2009 NW Trek Run Wild

Posted on September 20, 2009


Last week I ran a 5K race in Tacoma. Yesterday I ran a 5 mile race (8K) . I haven’t run 5 miles in more than a year. Here’s my report on the race.

What It Is

Run Wild is an event held at NW Trek, a wildlife park near Eatonville, WA. They have a walk, a 5K race, and an 8K race. The tangible race stuff is okay, but your registration fee includes a day’s admission to the park, and that’s pretty darn cool. The races are primarily in the parking lots and on the service/access roads, but the last half mile or so is in the park itself.

My Opinions

Pro: It’s a lovely place, under the trees, and away from traffic. You can run with just the sound of your feet and the wind in the pines. They race with timing chips, which I prefer. They’re very quick to post results (2009 Bank to Bay took a week to post results, Run Wild posted them within 24 hours). There’s a lot of local volunteer help, and they have terrific energy. It’s a race of 600 people, at best, and they still get a radio station (100.7 The Wolf) to come out and support the event. There’s some out-and-back to the event, but there’s also a lot of loop to it, which means you get to see new sights all along the race. Plus, you never know what you’ll see – caribou, elk, bison, wolves, foxes, or bears. The finish is at the top of a hill, which sounds horrible, but it’s less than a 100 feet from the top.
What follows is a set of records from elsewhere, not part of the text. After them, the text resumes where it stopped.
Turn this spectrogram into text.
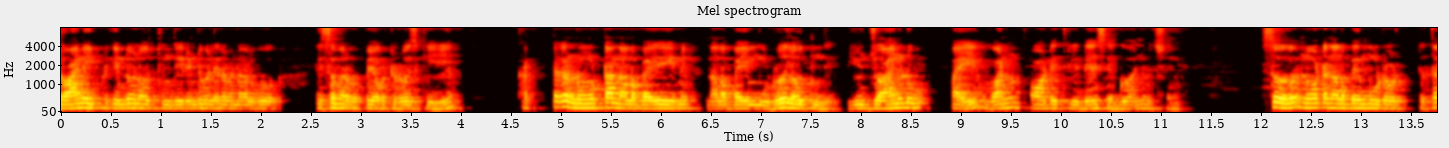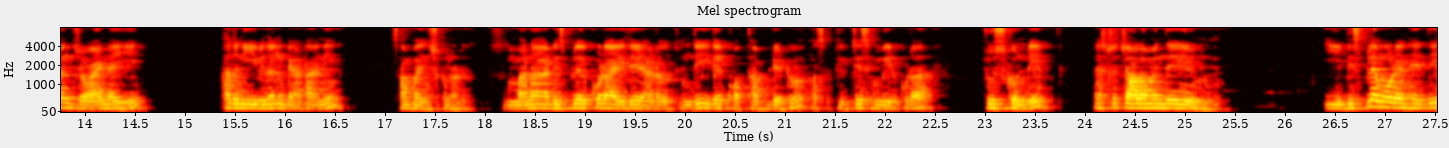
జాయిన్ అయ్యి ఇప్పటికి ఎన్ని రోజులు అవుతుంది రెండు వేల ఇరవై నాలుగు డిసెంబర్ ముప్పై ఒకటి రోజుకి. కరెక్ట్గా నూట నలభై నలభై మూడు రోజులు అవుతుంది. You joined Pi one forty three days ago అని వచ్చింది. సో నూట నలభై మూడు రోజులతో క్రితం జాయిన్ అయ్యి అతను ఈ విధంగా డేటాని సంపాదించుకున్నాడు. మన డిస్ప్లే కూడా ఇదే యాడ్ అవుతుంది. ఇదే కొత్త అప్డేటు. అసలు క్లిక్ చేసి మీరు కూడా చూసుకోండి. నెక్స్ట్ చాలామంది ఈ డిస్ప్లే మోడ్ అనేది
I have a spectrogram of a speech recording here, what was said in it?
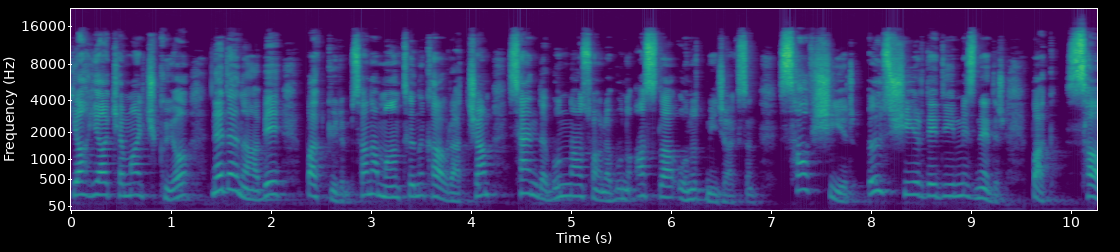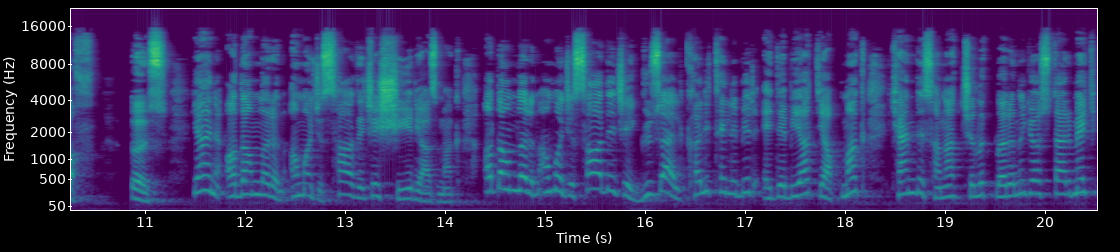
Yahya Kemal çıkıyor. Neden abi? Bak gülüm sana mantığını kavratacağım. Sen de bundan sonra bunu asla unutmayacaksın. Saf şiir, öz şiir dediğimiz nedir? Bak saf, öz. Yani adamların amacı sadece şiir yazmak. Adamların amacı sadece güzel, kaliteli bir edebiyat yapmak, kendi sanatçılıklarını göstermek,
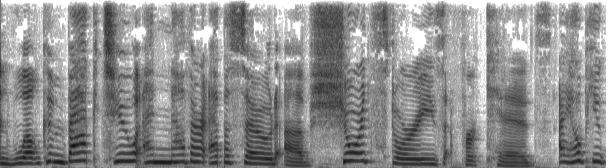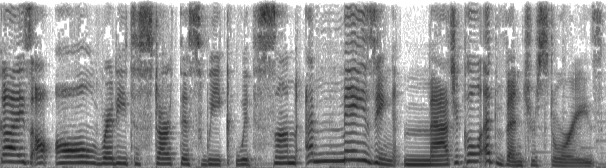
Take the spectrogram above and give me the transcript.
and welcome back to another episode of Short Stories for Kids. I hope you guys are all ready to start this week with some amazing magical adventure stories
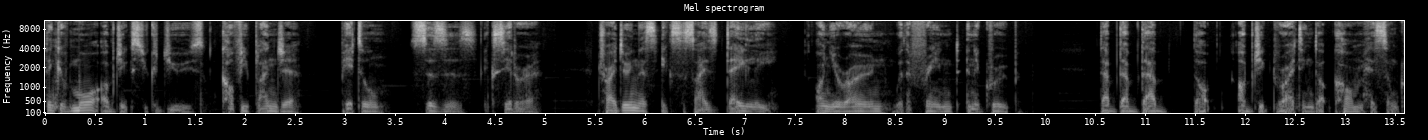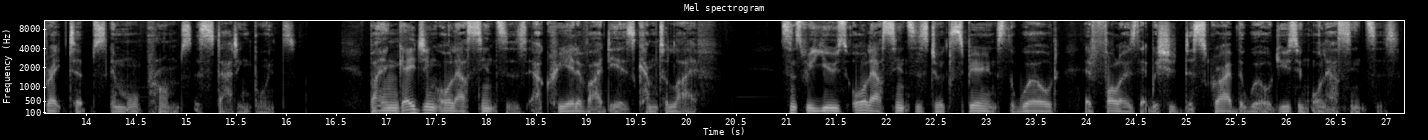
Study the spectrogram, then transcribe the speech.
Think of more objects you could use coffee plunger, petal, scissors, etc. Try doing this exercise daily on your own with a friend in a group. Www.objectwriting.com has some great tips and more prompts as starting points. By engaging all our senses, our creative ideas come to life. Since we use all our senses to experience the world, it follows that we should describe the world using all our senses.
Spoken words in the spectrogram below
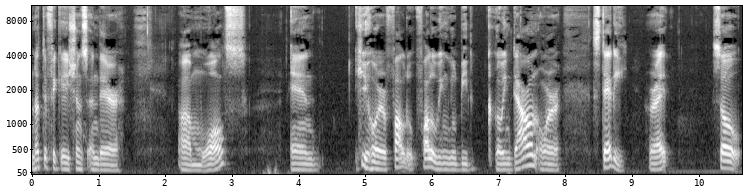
notifications in their um, walls and your follow following will be going down or steady right so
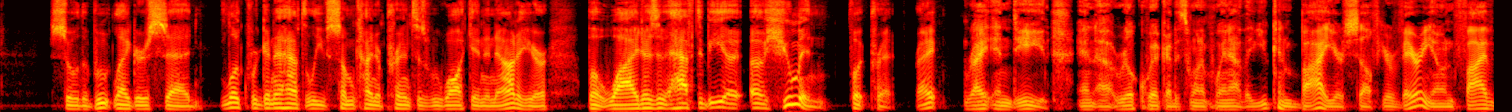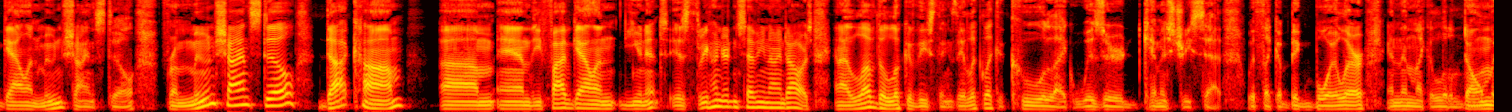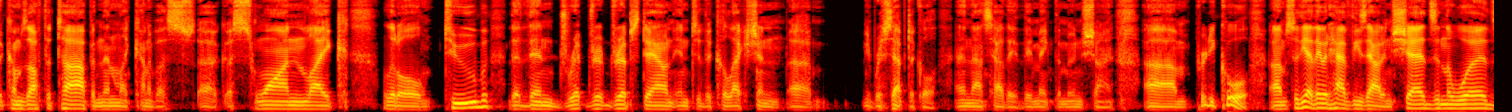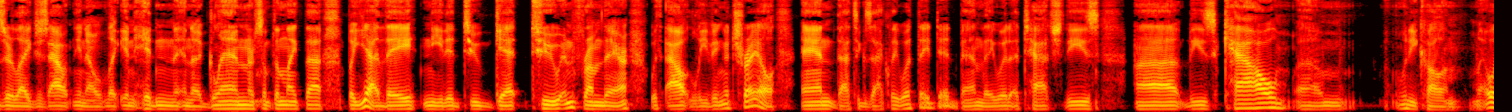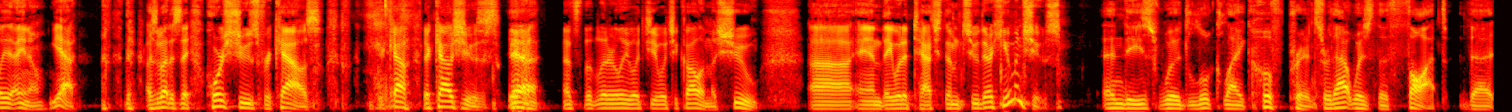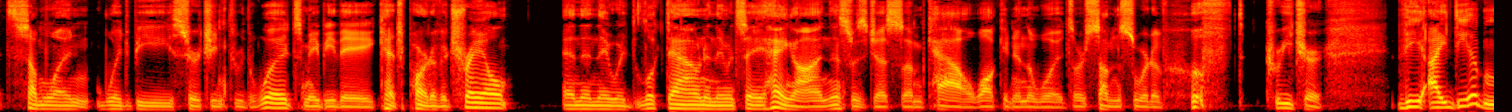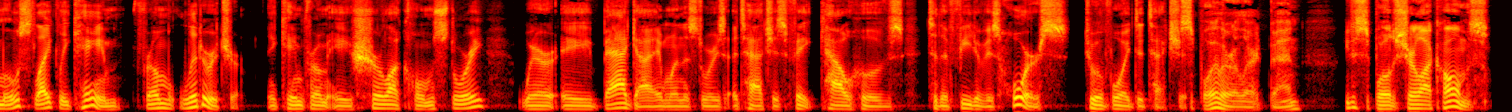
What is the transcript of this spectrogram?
So the bootleggers said, look, we're going to have to leave some kind of print as we walk in and out of here. But why does it have to be a, a human footprint, right? Right, indeed. And uh, real quick, I just want to point out that you can buy yourself your very own five gallon moonshine still from moonshinestill.com. Um, and the five gallon unit is $379. And I love the look of these things. They look like a cool, like wizard chemistry set with like a big boiler and then like a little dome that comes off the top and then like kind of a, uh, a swan like little tube that then drip, drip, drips down into the collection. Um, receptacle, and that's how they, they make the moonshine. Um, pretty cool. Um, so yeah, they would have these out in sheds in the woods, or like just out, you know, like in hidden in a glen or something like that. But yeah, they needed to get to and from there without leaving a trail, and that's exactly what they did. Ben, they would attach these uh, these cow. Um, what do you call them? Well, you know, yeah. I was about to say horseshoes for cows. cow, they're cow shoes. Yeah. That's the, literally what you what you call them, a shoe, uh, and they would attach them to their human shoes. and these would look like hoof prints, or that was the thought that someone would be searching through the woods. Maybe they catch part of a trail, and then they would look down and they would say, Hang on, this was just some cow walking in the woods, or some sort of hoofed creature. The idea most likely came from literature. It came from a Sherlock Holmes story where a bad guy in one of the stories attaches fake cow hooves to the feet of his horse to avoid detection. Spoiler alert, Ben! You just spoiled Sherlock Holmes.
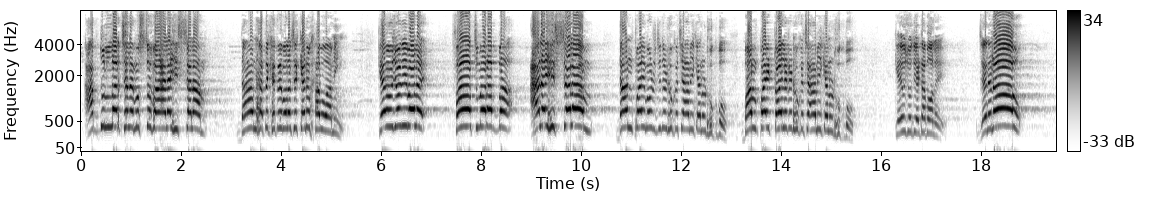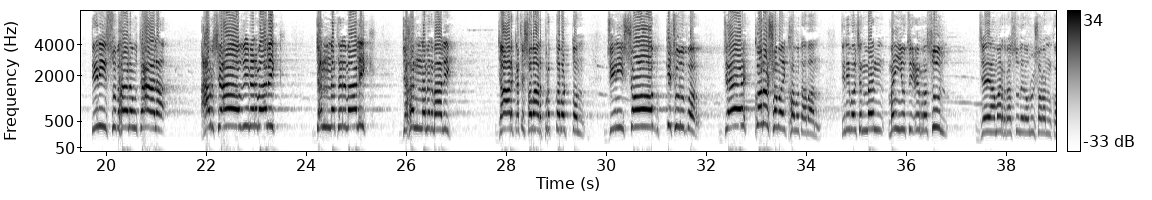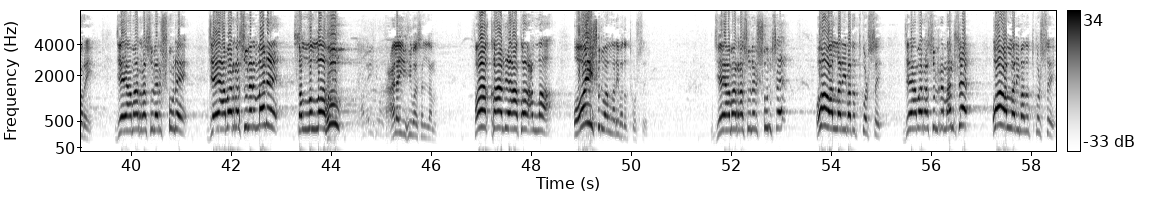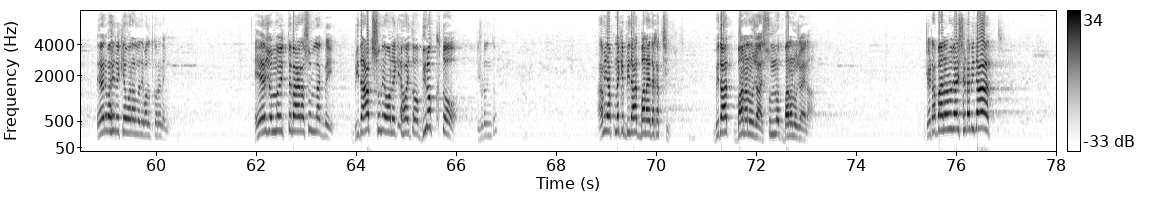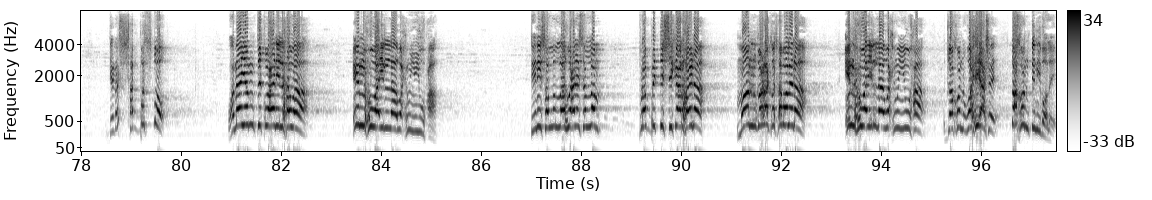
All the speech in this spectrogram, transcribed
আব্দুল্লাহর ছেলে মুস্তফা আলাইহিস সালাম ডান হাতে খেতে বলেছে, কেন খাব আমি? কেউ যদি বলে, ফাতমা রাব্বা আলাইহিস সালাম ডান পায়ে মসজিদে ঢুকেছে, আমি কেন ঢুকবো? বাম পায়ে টয়লেটে ঢুকেছে, আমি কেন ঢুকবো? কেউ যদি এটা বলে জেনে নাও, তিনি তাআলা আরশে আযীমের মালিক, জান্নাতের মালিক, জাহান্নামের মালিক, যার কাছে সবার প্রত্যাবর্তন, যিনি সব কিছুর উপর যে কোন সময় ক্ষমতাবান, তিনি বলছেন রাসূল যে আমার রসুলের অনুসরণ করে, যে আমার রসুলের শুনে, যে আমার রসুলের মানে সাল্লাল্লাহু আলাইহি ওয়াসাল্লাম। আল্লাহ। ওই শুধু আল্লাহর ইবাদত করছে। যে আমার রাসূলের শুনছে, ও আল্লাহর ইবাদত করছে। যে আমার মানছে, ও আল্লাহর ইবাদত করছে। এর বাইরে কেউ আর আল্লাহর ইবাদত করে নাই। এই জন্য ইত্তেবায় রাসূল লাগবে। বিদাত শুনে অনেকে হয়তো বিরক্ত। কিছুটা আমি আপনাকে বিদাত বানায় দেখাচ্ছি। বিদাত বানানো যায়, সুন্নত বানানো যায় না। যেটা বানানো যায় সেটা বিদাত। যেটা সাব্যস্ত। তিনি সাল্লাম প্রবৃত্তির শিকার হয় না, মন গড়া কথা বলে না। ইন হুয়া ইল্লা ওয়াহয়ু ইউহা, যখন ওয়াহি আসে, তখন তিনি বলে।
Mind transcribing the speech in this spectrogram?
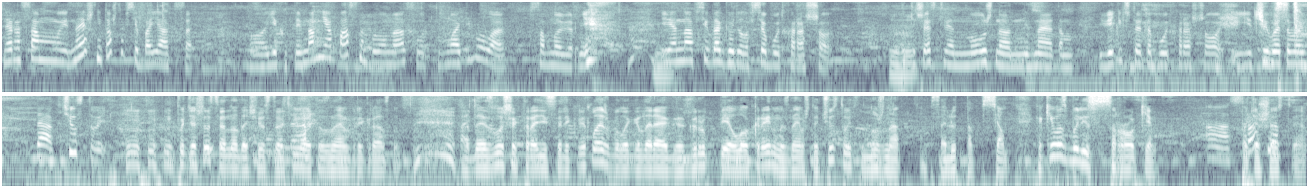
Наверное, самый, знаешь, не то, что все боятся э, ехать. И нам не опасно было. У нас вот Мари была со мной, вернее. И она всегда говорила, все будет хорошо. Путешествие нужно, не знаю, там, верить, что это будет хорошо. И ты в этого, да, чувствуй. Путешествие надо чувствовать, мы это знаем прекрасно. Одна из лучших традиций Liquid Flash, благодаря группе Lockrain, мы знаем, что чувствовать нужно абсолютно все. Какие у вас были сроки А, путешествия?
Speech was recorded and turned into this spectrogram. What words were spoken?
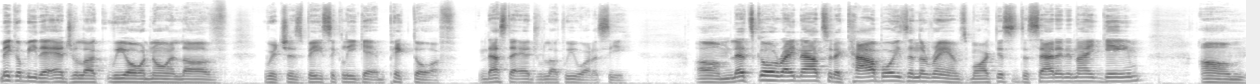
make him be the Andrew Luck we all know and love, which is basically getting picked off. And that's the Andrew Luck we want to see. Um, let's go right now to the Cowboys and the Rams, Mark. This is the Saturday night game. Um,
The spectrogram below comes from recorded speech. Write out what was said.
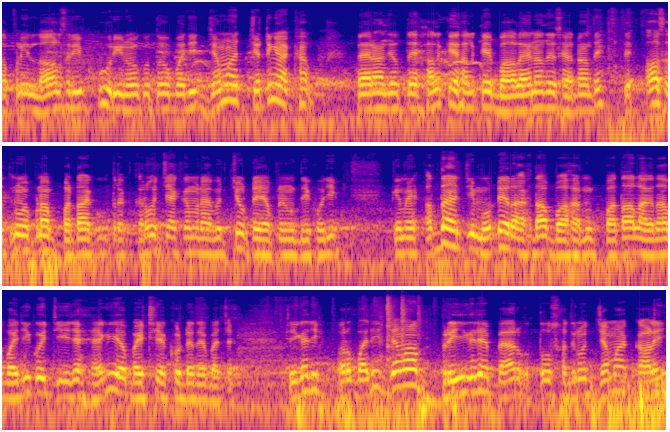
ਆਪਣੀ ਲਾਲ ਸਰੀ ਭੂਰੀ ਨੋਕ ਤੋਂ ਬਾਜੀ ਜਮਾ ਚਿੱਟੀਆਂ ਅੱਖਾਂ ਪੈਰਾਂ ਦੇ ਉੱਤੇ ਹਲਕੇ ਹਲਕੇ ਬਾਲ ਆ ਇਹਨਾਂ ਦੇ ਸਾਈਡਾਂ ਤੇ। ਤੇ ਆਹ ਸੱਤ ਨੂੰ ਆਪਣਾ ਵੱਡਾ ਕਬੂਤਰ ਕਰੋ, ਚੈੱਕ ਮੇਰਾ ਵੀਰ, ਝੋਟੇ ਆਪਣੇ ਨੂੰ ਦੇਖੋ ਜੀ। ਕਿਵੇਂ ਅੱਧਾ ਇੰਚ ਮੋਢੇ ਰੱਖਦਾ, ਬਾਹਰ ਨੂੰ ਪਤਾ ਲੱਗਦਾ ਬਾਈ ਜੀ ਕੋਈ ਚੀਜ਼ ਹੈਗੀ ਆ ਬੈਠੀ ਆ ਖੁੱਡੇ ਦੇ ਵਿੱਚ। ਠੀਕ ਹੈ ਜੀ? ਔਰ ਬਾਈ ਜੀ ਜਮਾ ਬਰੀਕ ਜੇ ਪੈਰ ਉੱਤੋਂ ਸੱਜਣੋਂ ਜਮਾ ਕਾਲੇ।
Just when I felt like I had to quit, I saw the pennants and it energized me to finish running.

Con: It’s an hour drive from my house, and it starts early because they have to open the park to the general public. So I have to get moving before the sun comes up. You can’t expect to hold a race in September in the Pacific Northwest on a nice day. It’s going to rain, and yesterday was no exception to that rule. The volunteers are a bit too nice, so things get a little disorganized.Those are all minor things that I knew about going in, so I wasn’t stressed about or by any of them.

My Results

I was astonished to finish, officially, in 48:31. I figured an hour was reasonable, especially since my official time for the 5K from last week was 30:43, with a 10:02 pace. I had clearly recovered from last week’s race, and I was eating and sleeping properly prior to the race, so that helped.

A Special Note

If you’re just starting out, I can’t emphasize this enough: Always take a change of clothes with you for Fall/Winter runs. You need to be able to change clothes from the skin out, especially if you have a long drive home. Dress warmer than you would normally after the race, and keep your car extra warm. Your body just expended a lot of energy, and you’re vulnerable. Don’t make your body fight to stay warm, too. I took sweats, and changed in a bathroom stall. I also took a bottle of ibuprofen with me, and took some right after the race. It made my hour drive much more comfortable, believe me.

Shout Outs

First, I have to thank the two women who let me pace them from mile 2 to somewhere between mile 3 and mile 4. Their 9-minute pace was a big help, and their spirit and conversation were wonderful to experience. I’ve got real sisters and work sisters. Those two women are running sisters.

Second, I have to thank the high school cheerleaders along the course. No, not for any weird, pervy reasons. These young women came out in the cold and the rain to hang out in small groups along the running trails, cheer us on, staff the water stations, and generally share their energy. I respect them for that. I needed that high five deep inside mile 4, believe me. Ladies, your energy made a huge difference, and I applaud your generosity of spirit for sharing with all us miserable, wet cusses.


Because of the rain, I didn’t spend a lot of time walking around taking pictures. That said, I did take a few.

Posted in: running